- home decor
- the business side of blogging.
The Pinterest algorithm becomes confused with such a hodge podge of content.
In Debbie’s situation, the demand for painting inspiration is so much higher than the demand for blog information. Clicks will always be much lower in the blogging/SEO/teaching space than they will for the lifestyle/home decor/food space.
Bottom line: you need to have separate accounts when your target audience is so different.
The cool part is that success on Pinterest does lend some credibility in the eyes of Google. You will see Google indexing pins even though they say they don’t.
Debbie’s perspective is if you have a well-optimized post for SEO it will attract quality traffic. Those readers will interact with your site for a good length of time (four to five minutes), which helps your blog posts will rank faster.

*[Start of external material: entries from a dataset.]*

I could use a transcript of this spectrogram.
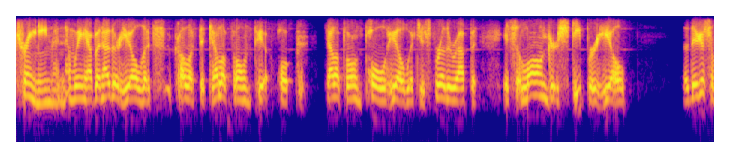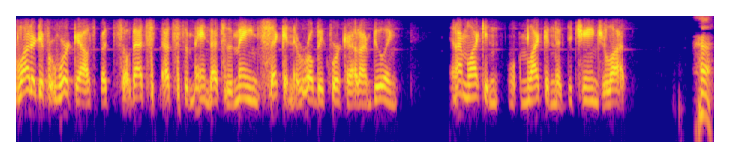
training. And then we have another hill. Let's call it the telephone telephone pole hill, which is further up. It's a longer, steeper hill. So there's a lot of different workouts, but so that's that's the main that's the main second aerobic workout I'm doing and I'm liking I'm liking the, the change a lot.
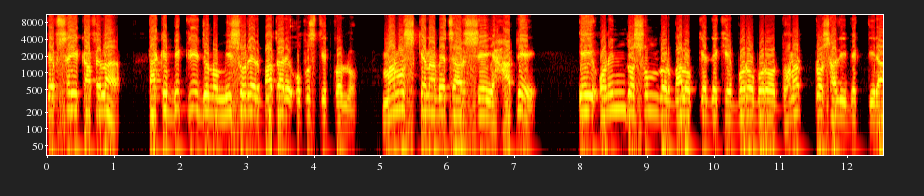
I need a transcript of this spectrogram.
ব্যবসায়ী কাফেলা তাকে বিক্রির জন্য মিশরের বাজারে উপস্থিত করল। মানুষ কেনা বেচার সেই হাটে এই অনিন্দ সুন্দর বালককে দেখে বড় বড় ধনাট্যশালী ব্যক্তিরা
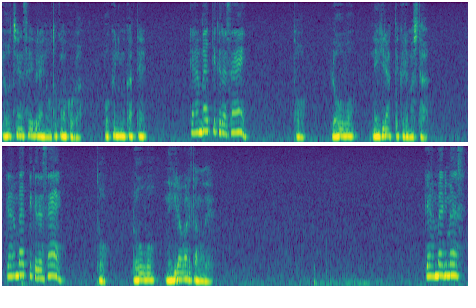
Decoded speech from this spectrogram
幼稚園生ぐらいの男の子が僕に向かって「頑張ってください」と労をねぎらってくれました「頑張ってください」と労をねぎらわれたので頑張ります。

With our clients, we have found that Pinterest and Google vie for the top traffic-driving spot. We rarely see an account with Instagram as the top traffic driver. I love that Pinterest/Google kind of dance like they do. They end up supporting each other.
For example, Debbie wrote an article at the end of 2016 and started creating pins for it in 2017. After the creation of that pin, the post suddenly got to page one. Her use of Pinterest started accelerating her traffic and Google took notice.

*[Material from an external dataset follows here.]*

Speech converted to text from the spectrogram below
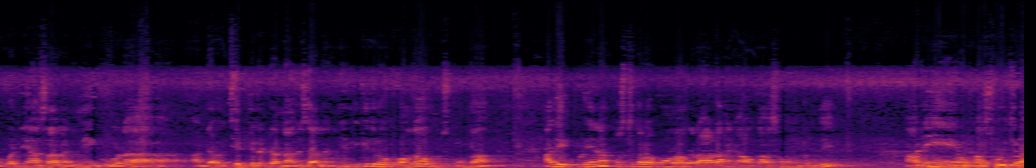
ఉపన్యాసాలన్నీ కూడా అంటే చెప్పినటువంటి అంశాలన్నీ లిఖిత రూపంలో ఉంచుకుందాం. అది ఎప్పుడైనా పుస్తక రూపంలోకి రావడానికి అవకాశం ఉంటుంది అని ఒక సూచన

This is a great demonstration of how multiple marketing arms can help to attract eyeballs on your business.
Growing Sustainable Revenue in Your Business: Final Thoughts
I have loved hearing how Debbie came through these hard times. She knows what it means to try this and try that and muddle through difficult times towards her quest to create sustainable revenue streams in her business.

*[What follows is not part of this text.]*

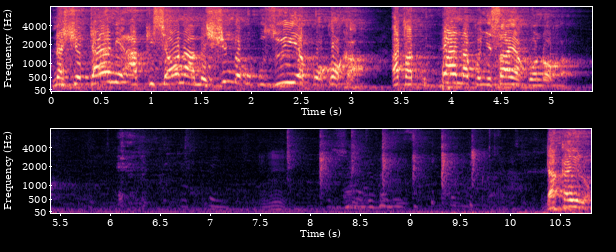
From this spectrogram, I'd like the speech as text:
Na shetani akishaona ameshindwa kukuzuia kuokoka atakubana kwenye saa ya kuondoka. Daka hilo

Some of you are new to the online scene. You’re trying to learn Pinterest as you start your business. Debbie has some advice to those of you who are feeling like there is just so much to overcome.
She says first, you have to realize you cannot do everything at once. Debbie likes to think of it as a journey.
Think about your business in layers and approach it as building one layer at a time.– Debbie
Your first layer is to answer questions like:
- What is your niche?
- Who is your target customer?
- What are the problems that you are going to solve for them?
She believes you can make almost any niche profitable as long as it is relevant.
Then you need to think about your income streams.
As you think about your income streams, understand what you are willing to do. There are five types of income streams. Some are active, while others are more passive:
- sponsored posts
- affiliate marketing
Debbie believes that affiliate marketing and products are much more profitable and scalable income streams. She didn’t feel like she could do both at the same time so she decided to focus on affiliate marketing first and let product creation come later.
Debbie cautions that businesses go through fluctuations (e.g., seasonal, COVID). At some point, there will be a recession. She encourages you to recession-proof your business as much as you can.
The way to accomplish this is diversification of income streams.
For example, if you are an affiliate marketer, then diversify your affiliates. Debbie did well with Amazon as her first affiliate but then she looked for others as well. She approaches it like a stock portfolio and just keeps building out her portfolio.
Debbie says just keep working to balance everything out as you grow.
I agree. You need to find your business path toward sustainable revenue. You have to learn along the way and not be afraid to take risks. Be prepared for the ebb and flow of business. It’s going to happen, but you can get where you want to go if you’re prepared.
For Further Listening/Reading: